Although Celan’s “major” language was German (a language he was raised with and wrote his poetry in), Celan’s work was also influenced by “minor” languages. The contrast between major and minor languages comes from Gilles Deleuze and Felix Guattari’s book Kafka: Toward a Minor Literature. In the book, the proposal is made that we rethink the writing of authors who, like Kafka, live in a Milleu where more than one language is spoken. And this background enables (and enabled) authors to “deterritorialize” and “reteritorialize” the major language (in the case of Kafka and Celan, German). To be sure, both Kafka and Celan lived on the fringe of the German empire.
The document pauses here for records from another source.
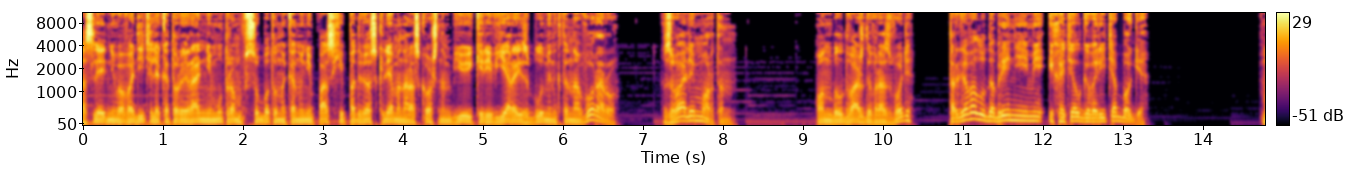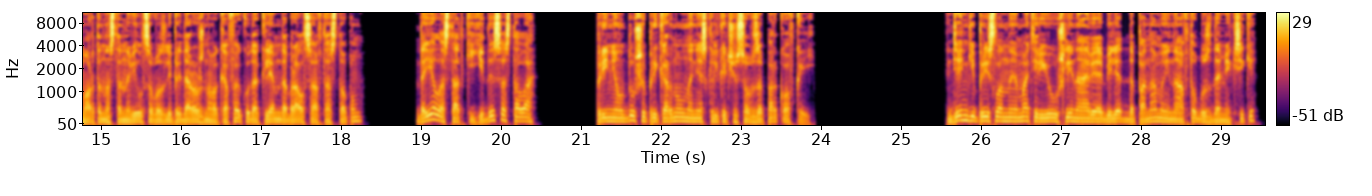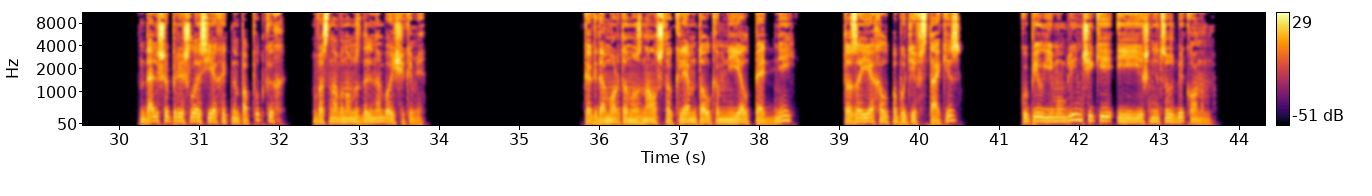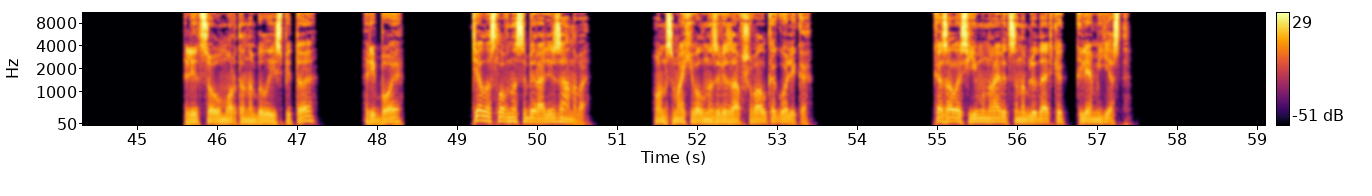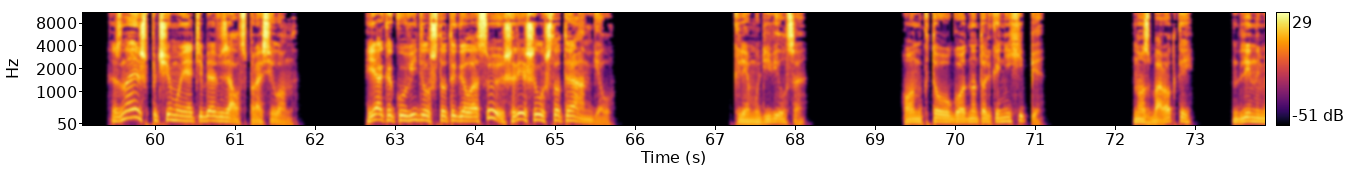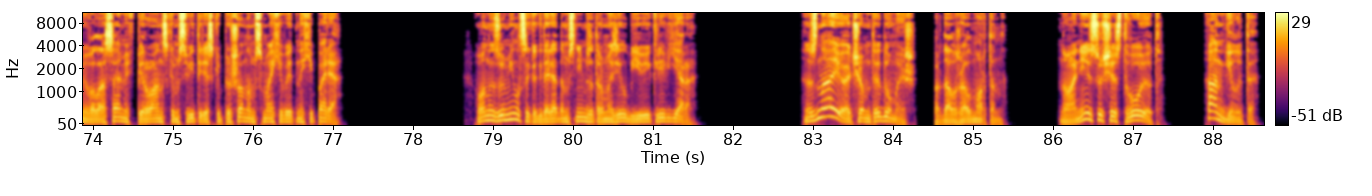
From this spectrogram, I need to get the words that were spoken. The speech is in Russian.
Последнего водителя, который ранним утром в субботу накануне Пасхи подвез Клема на роскошном Бьюике Ривьера из Блумингтона в Орару, звали Мортон. Он был дважды в разводе, торговал удобрениями и хотел говорить о Боге. Мортон остановился возле придорожного кафе, куда Клем добрался автостопом, доел остатки еды со стола, принял душ и прикорнул на несколько часов за парковкой. Деньги, присланные матерью, ушли на авиабилет до Панамы и на автобус до Мексики, Дальше пришлось ехать на попутках, в основном с дальнобойщиками. Когда Мортон узнал, что Клем толком не ел пять дней, то заехал по пути в Стакиз, купил ему блинчики и яичницу с беконом. Лицо у Мортона было испятое, рябое, тело словно собирали заново. Он смахивал на завязавшего алкоголика. Казалось, ему нравится наблюдать, как Клем ест. «Знаешь, почему я тебя взял?» — спросил он. «Я, как увидел, что ты голосуешь, решил, что ты ангел». Клем удивился. Он кто угодно, только не хиппи. Но с бородкой, длинными волосами в перуанском свитере с капюшоном смахивает на хипаря. Он изумился, когда рядом с ним затормозил Бьюи Ривьера. «Знаю, о чем ты думаешь», — продолжал Мортон. «Но они существуют. Ангелы-то.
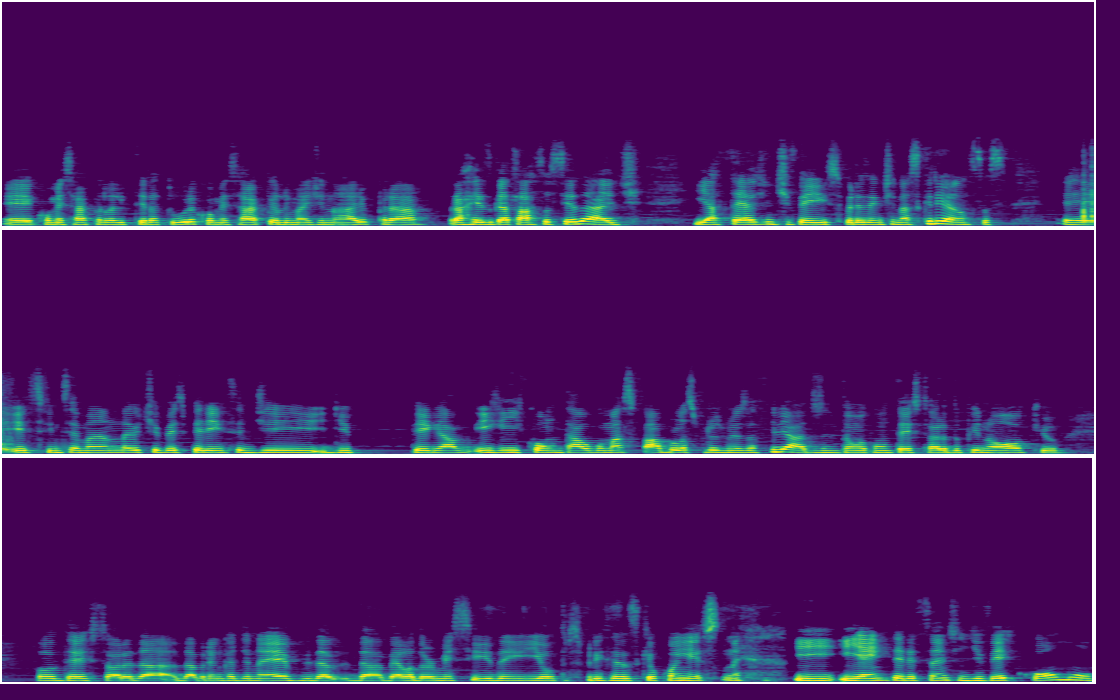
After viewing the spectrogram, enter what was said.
é, começar pela literatura, começar pelo imaginário para resgatar a sociedade. E até a gente vê isso presente nas crianças. É, esse fim de semana eu tive a experiência de, de pegar e contar algumas fábulas para os meus afiliados. Então eu contei a história do Pinóquio, contei a história da, da Branca de Neve, da, da Bela Adormecida e outras princesas que eu conheço, né? E, e é interessante de ver como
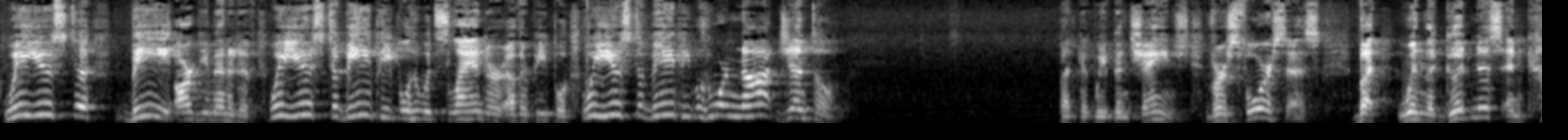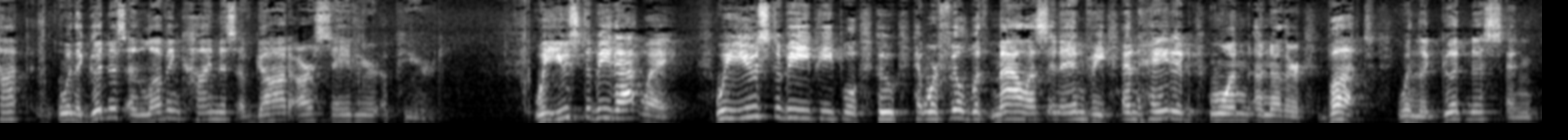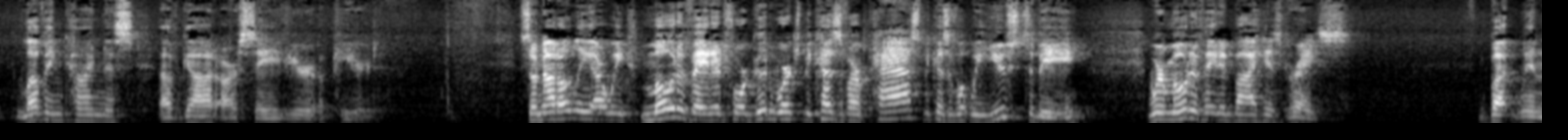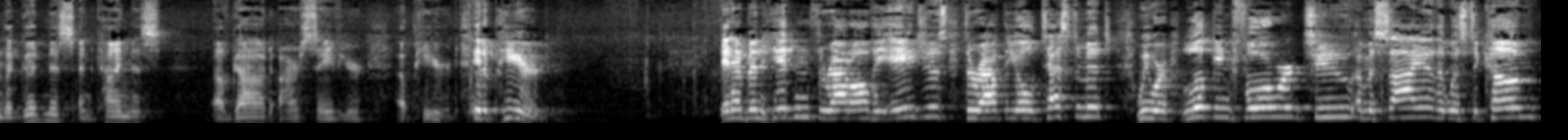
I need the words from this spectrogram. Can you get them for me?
We used to be argumentative. We used to be people who would slander other people. We used to be people who were not gentle. But we've been changed. Verse 4 says, but when the goodness and when the goodness and loving kindness of God our Savior appeared, we used to be that way. We used to be people who were filled with malice and envy and hated one another. But when the goodness and loving kindness of God our Savior appeared, So not only are we motivated for good works because of our past, because of what we used to be, we're motivated by His grace. But when the goodness and kindness of God our Savior appeared, it appeared. It had been hidden throughout all the ages, throughout the Old Testament. We were looking forward to a Messiah that was to come.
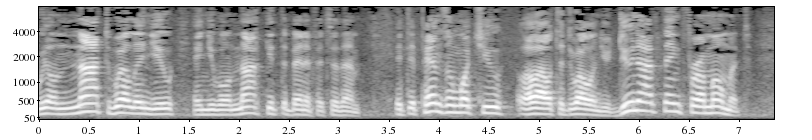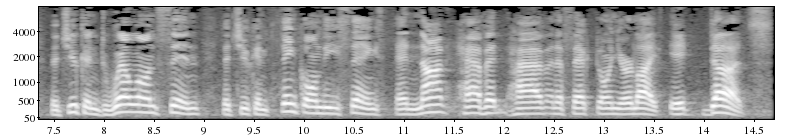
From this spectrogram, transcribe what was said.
will not dwell in you and you will not get the benefits of them. It depends on what you allow to dwell in you. Do not think for a moment that you can dwell on sin, that you can think on these things and not have it have an effect on your life. It does.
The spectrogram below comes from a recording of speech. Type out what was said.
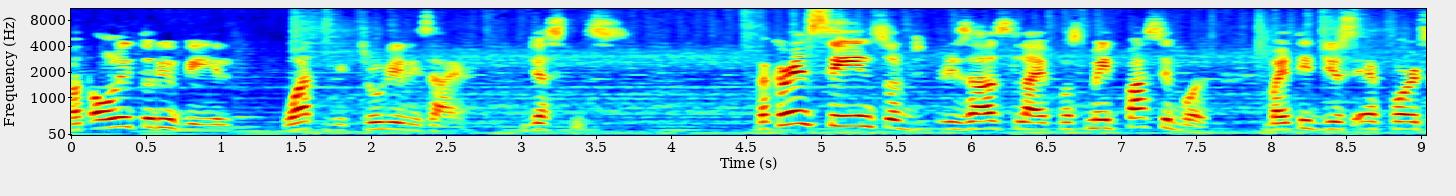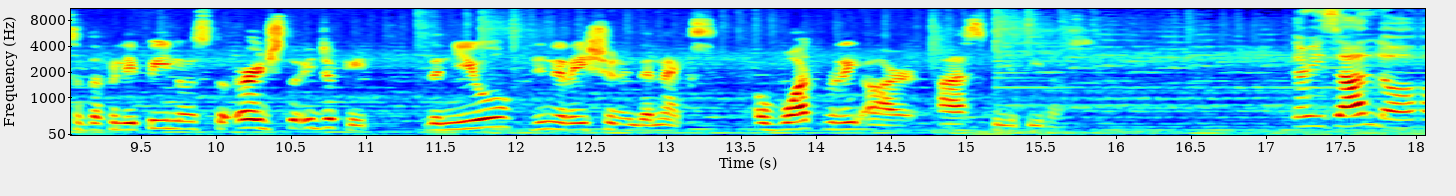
but only to reveal what we truly desire, justice. The current scenes of Rizal's life was made possible by tedious efforts of the Filipinos to urge to educate the new generation in the next of what we are as Filipinos. The Rizal Law,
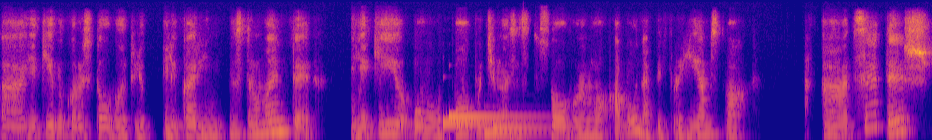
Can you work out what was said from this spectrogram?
е, які використовують лікарі, інструменти, які у побуті ми застосовуємо або на підприємствах, це теж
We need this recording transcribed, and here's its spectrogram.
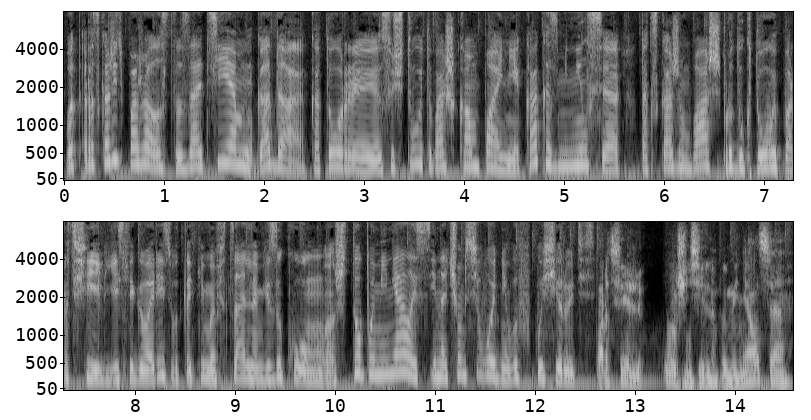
Вот расскажите, пожалуйста, за те года, которые существует ваша компания, как изменился, так скажем, ваш продуктовый портфель, если говорить вот таким официальным языком? Что поменялось и на чем сегодня вы фокусируетесь? Портфель очень сильно поменялся.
And both of them played around with different German dialects and styles in their work; this had the advantage of introducing nuance into the major language.
But there is more to the story. Deleuze and Guitarri are not simply interested in what it means to write as a bilingual author. They are also interested in looking at the textual alterations of Kafka (and other writers) in terms of new combinations, relations, and speeds, that these writers introduce (what they call the “machinic”). In other words, they’re writing affects the way the major language speaks by altering textual rhythms and relations.
This is what I see and hear in Paul Celan’s “Conversation in the Mountains” (although it can be heard throughout his poetry but not in such a pronounced manner as in this text). The way this alteration is effected in that text is by way of the repetitive “babbling” and “shrugging” of the schlemiels Klein and Gross. Their conversation introduces a speed that is alien to the German way of conversation. But, unlike Felstiner (whose reading I discussed in my last blog entry) I would say that this alteration has a positive valance. For Celan, it’s strange rhythm opens up a new way for Celan to relate to German, himself, the other, and Jewishness.
After the Holocaust, Celan seeks out a new relationship which takes into account what has been lost and what must survive. But unlike many of his other texts, this one is explicitly comic and was not to be repeated again. Its style is singular. And for that reason it is more powerful. Unlike other writers, performers, and actors, Celan didn’t make the style and rhythms in “Conversation in the Mountains” his “schtick.”
Nonetheless, it stands as a unique moment in his work which calls on his readers to seriously consider how this text was, for him, a milestone. It helped him to deterritorialize and reterritorialize Mausheln (Yiddish dialect German) and German. And he did this in a conversation between two schlemiels, on the one hand, and a minor and a major language, on the other.
I’ll end this entry with the first meeting of schlemiels (what Kakfa in “Excursion in the Mountains” called the meeting of “nobodies”) that “Conversation in the Mountains” records. When Klein meets Gross, there is silence, but as I will show in the next entry, this doesn’t last long:
And who do you think came to meet him? His cousin came to meet him, his first cousin, a quarter of a Jew’s life older, tall he came, came, he too, in a shadow, borrowed of course – because I ask you and ask you, how could he come with his own when God made him a Jew – came, tall, came to meet the other, Gross approached Klein, and Klein, the Jew, silenced his stick before the stick of the Jew Gross.